Within a short 9 months’ period, the newly elected NCC Board led by President GC has shown us ways of harnessing the true potentials of NRNs in the US by demonstrating the following.

  • The USA became one of the largest contributors to the fundraising campaign for the NRNA Office Building, which is considered as a symbol of unity for the global Nepali Diaspora.  This support has been globally recognized and appreciated.
  • The USA has become the largest NCC in terms of registered general members, which in March 2015 crossed the 11,000 mark, and thus taking the association deeper into the grassroots
  • The NCC has initiated various charity and social programs within the US (description of which is beyond the scope of this article)
     

Recently, the 3rdAnnual General Meeting of NRN USA, convened by Sr VP Lok Tiwari, was successfully organized in Metro DC area on March 21-22, 2015.  It had a good participation of NRNs across the country, and I was delighted to see firsthand the dedication of our colleagues on the NCC Board, especially young folks such as Youth Coordinator Barsha Moktan, Treasurer Bed Basnet, General Secretary Krishna Pokharel, Joint Secretary Dil Shrestha, Board member Dharma Bhattarai and many other dedicated Board representatives and volunteers.  The AGM amended the By-Laws once again, based on which new NCC election was to be held in April 2015.  The new Board will take over in May 2015, its term being aligned with that of the ICC, i.e. for a two year period. So, we will soon be working with yet another NCC Board in the US.

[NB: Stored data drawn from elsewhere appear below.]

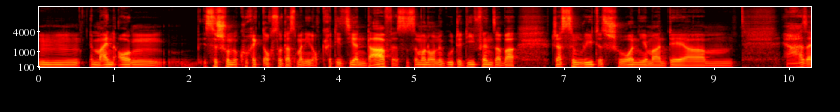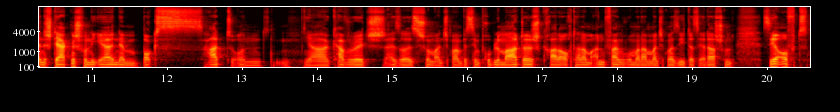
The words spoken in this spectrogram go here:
Mm, in meinen Augen ist es schon korrekt auch so, dass man ihn auch kritisieren darf. Es ist immer noch eine gute Defense, aber Justin Reed ist schon jemand, der ähm, ja, seine Stärken schon eher in der Box hat und ja, Coverage, also ist schon manchmal ein bisschen problematisch, gerade auch dann am Anfang, wo man dann manchmal sieht, dass er da schon sehr oft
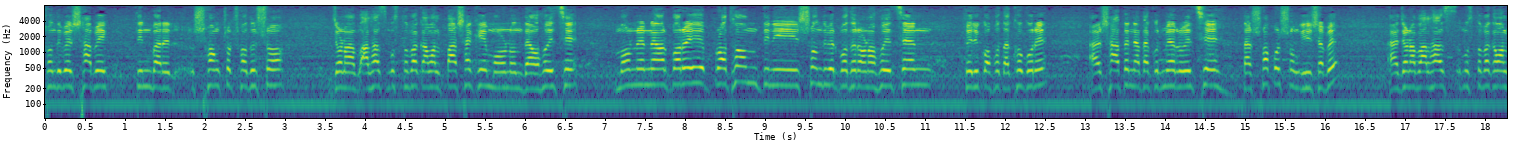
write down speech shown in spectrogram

While in Washington, I also saw a live show of open debate of six presidential candidates organized by a Nepali Television Group, which went on for about a couple of hours. I found it to be an interesting civic exercise that would enhance transparency and accountability of the association, and can also increase awareness about roles of not only the NCC Board but also the general members.  The new team has the challenge of following the footsteps of the previous Boards, as they have set the bar high, and should be reaching out to the huge membership base.  This team will also need to work hard in operationalising the concept of state chapters (as provisioned by the amended By-Laws) in close and friendly partnership with many pre-existing and active Nepalese associations.  The NRN in the US can no longer be characterized as a “small NRN NCC in a big country” as I once read in an online article a couple of years ago.  Those who served on the NCC Boards and many who supported from outside the Board have worked hard to bring the NRNA to the journey of reaching out to the grassroots, and dedicated their time and efforts towards a strong, institutionalized and democratic NRN USA.  Let us express our deep gratitude to all of them, and also wish all the best for the new Board that will be in place this year. 

(The author is Americas Regional Coordinator (RC) of NRNA-ICC. He acknowledges and thanks to Patron Dr Ambika Adhikari and DRC Sonam Lama for their review of this article.)